Bottom Line: The development and persistence of IgE responses are poorly understood, which is in part due to the low number of IgE-producing cells.Together, our results reveal a close relationship between the IgE and IgG1 repertoires in vivo and demonstrate that the memory IgE response is mainly conserved at the level of memory IgG1+ B cells.Therefore, targeting the generation and survival of allergen-specific IgG1+ B cells could lead to development of new therapeutic strategies to treat chronic allergic disorders.

View Article: PubMed Central - PubMed

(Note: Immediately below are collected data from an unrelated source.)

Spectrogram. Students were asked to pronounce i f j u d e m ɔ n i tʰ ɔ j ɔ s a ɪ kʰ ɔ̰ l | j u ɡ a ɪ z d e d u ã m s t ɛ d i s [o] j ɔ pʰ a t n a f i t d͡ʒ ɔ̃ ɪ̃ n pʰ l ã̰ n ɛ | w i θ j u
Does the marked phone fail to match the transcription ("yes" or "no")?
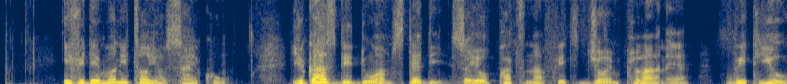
no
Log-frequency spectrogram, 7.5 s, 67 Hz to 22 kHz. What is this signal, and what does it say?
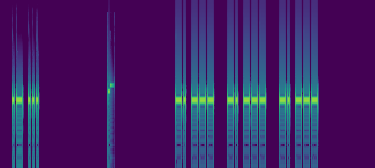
Morse code, heard as a keyed tone, about 31 wpm, 700 Hz. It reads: AS NO NO NO
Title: Top 100 Words Repeated 30wpm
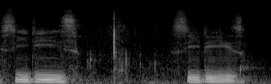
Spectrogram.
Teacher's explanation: It actually, you say D, it ends in a vowel E, and so the S becomes voiced into a Z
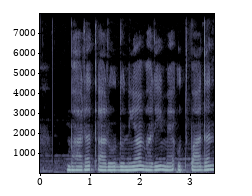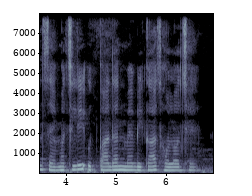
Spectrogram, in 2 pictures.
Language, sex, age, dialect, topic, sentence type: Maithili, female, 18-24, Angika, agriculture, statement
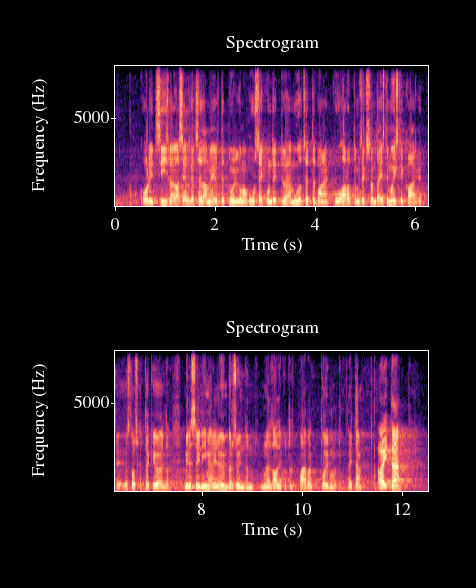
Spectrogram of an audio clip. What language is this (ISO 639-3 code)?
est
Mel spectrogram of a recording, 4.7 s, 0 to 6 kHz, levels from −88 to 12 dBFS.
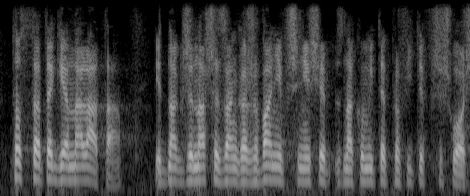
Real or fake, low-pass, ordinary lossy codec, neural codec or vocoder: real; 5.4 kHz; Opus, 32 kbps; none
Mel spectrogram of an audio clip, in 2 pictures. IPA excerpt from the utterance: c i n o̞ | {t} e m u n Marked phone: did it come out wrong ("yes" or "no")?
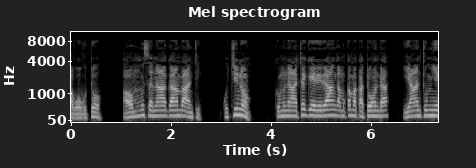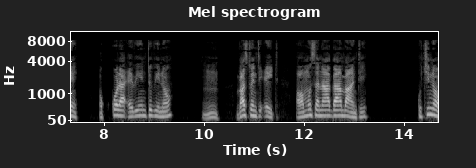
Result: yes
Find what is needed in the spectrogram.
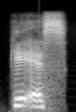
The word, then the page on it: KS: Indian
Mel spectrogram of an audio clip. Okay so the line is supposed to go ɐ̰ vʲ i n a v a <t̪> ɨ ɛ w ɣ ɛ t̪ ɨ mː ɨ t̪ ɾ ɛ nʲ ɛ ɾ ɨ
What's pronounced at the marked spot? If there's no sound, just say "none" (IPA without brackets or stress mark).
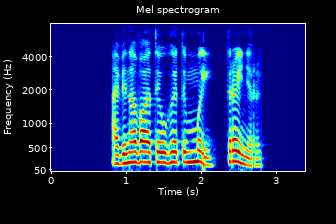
t̪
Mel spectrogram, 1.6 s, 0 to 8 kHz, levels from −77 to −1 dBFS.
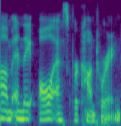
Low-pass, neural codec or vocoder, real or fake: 7.2 kHz; none; real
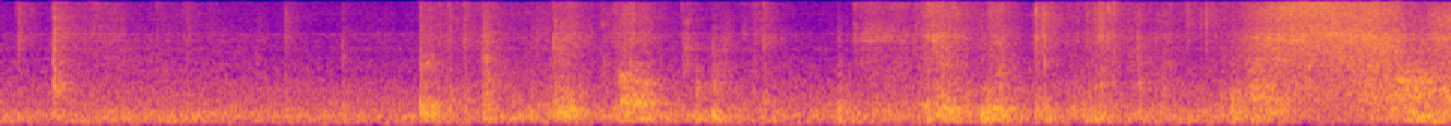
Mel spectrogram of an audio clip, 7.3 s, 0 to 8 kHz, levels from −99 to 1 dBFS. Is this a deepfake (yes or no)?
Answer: no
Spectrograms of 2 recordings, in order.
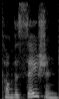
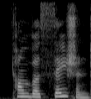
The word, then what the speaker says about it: conversation: During the last conversation，后面这个 the 需要做弱读，the the the during the during the last conversation，这个 last 注意元音，conversation 这个单词呢，中间的这个 s 要读成一个清辅音的 station，不要把它读成了 conversation 啊，应该是 station。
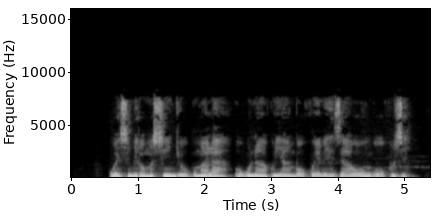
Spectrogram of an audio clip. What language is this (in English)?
Ganda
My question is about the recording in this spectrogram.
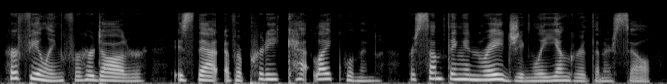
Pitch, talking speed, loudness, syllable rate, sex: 195 Hz, 170 wpm, -20 LUFS, 5.1 syllables/s, female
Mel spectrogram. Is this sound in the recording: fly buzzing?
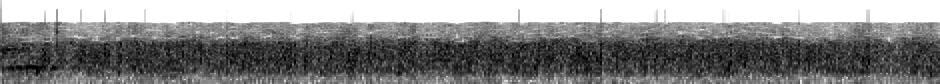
no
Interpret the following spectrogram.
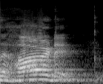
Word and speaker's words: heard: वॉज हर्ड, HEARD आता है, हियर्ड नहीं होता मित्रों। हियर, हर्ड, हर्ड होता है सेकंड और थर्ड फॉर्म। लगभग लोग बोलते हैं इसको हियर, हियर्ड, हियर्ड।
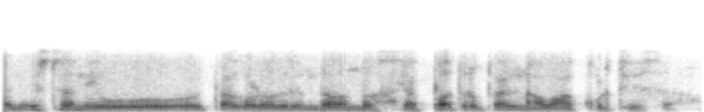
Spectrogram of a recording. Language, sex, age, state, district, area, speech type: Kannada, male, 30-45, Karnataka, Mandya, rural, conversation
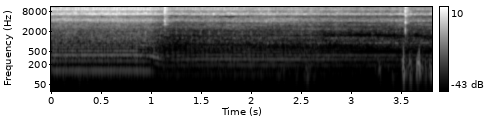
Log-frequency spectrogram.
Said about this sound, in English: These contra rotating blades are never going to be quiet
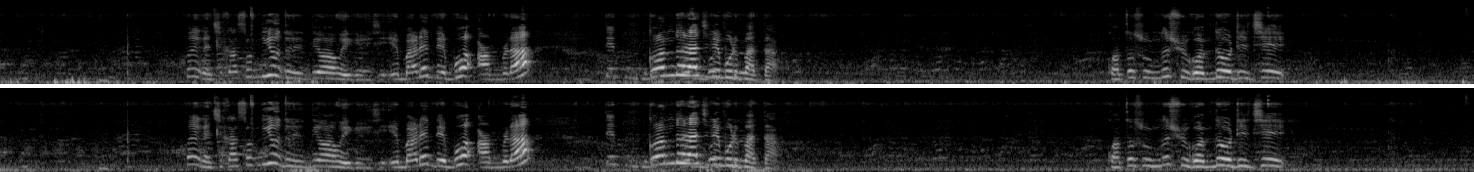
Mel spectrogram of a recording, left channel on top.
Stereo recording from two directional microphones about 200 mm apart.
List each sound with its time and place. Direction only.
1.9 s a woman's voice: 25° left (ahead or behind)
11.1 s speech: 30° left (ahead or behind)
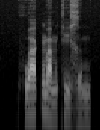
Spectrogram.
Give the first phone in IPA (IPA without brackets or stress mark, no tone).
h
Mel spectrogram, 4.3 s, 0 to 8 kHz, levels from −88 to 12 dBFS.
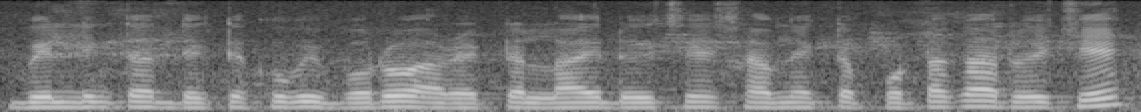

Affiliation: Department of Infection Biology, Institute for Clinical Microbiology, Immunology and Hygiene, University Hospital Erlangen and Friedrich-Alexander University Erlangen-Nuremberg, Erlangen, Germany.

ABSTRACT
IgE-mediated activation of mast cells and basophils contributes to protective immunity against helminths but also causes allergic responses. The development and persistence of IgE responses are poorly understood, which is in part due to the low number of IgE-producing cells. Here, we used next generation sequencing to uncover a striking overlap between the IgE and IgG1 repertoires in helminth-infected or OVA/alum-immunized wild-type BALB/c mice. The memory IgE response after secondary infection induced a strong increase of IgE+ plasma cells in spleen and lymph nodes. In contrast, germinal center B cells did not increase during secondary infection. Unexpectedly, the memory IgE response was lost in mice where the extracellular part of IgG1 had been replaced with IgE sequences. Adoptive transfer studies revealed that IgG1+ B cells were required and sufficient to constitute the memory IgE response in recipient mice. T cell-derived IL-4/IL-13 was required for the memory IgE response but not for expansion of B cells from memory mice. Together, our results reveal a close relationship between the IgE and IgG1 repertoires in vivo and demonstrate that the memory IgE response is mainly conserved at the level of memory IgG1+ B cells. Therefore, targeting the generation and survival of allergen-specific IgG1+ B cells could lead to development of new therapeutic strategies to treat chronic allergic disorders.

No MeSH data available.


Related in: MedlinePlus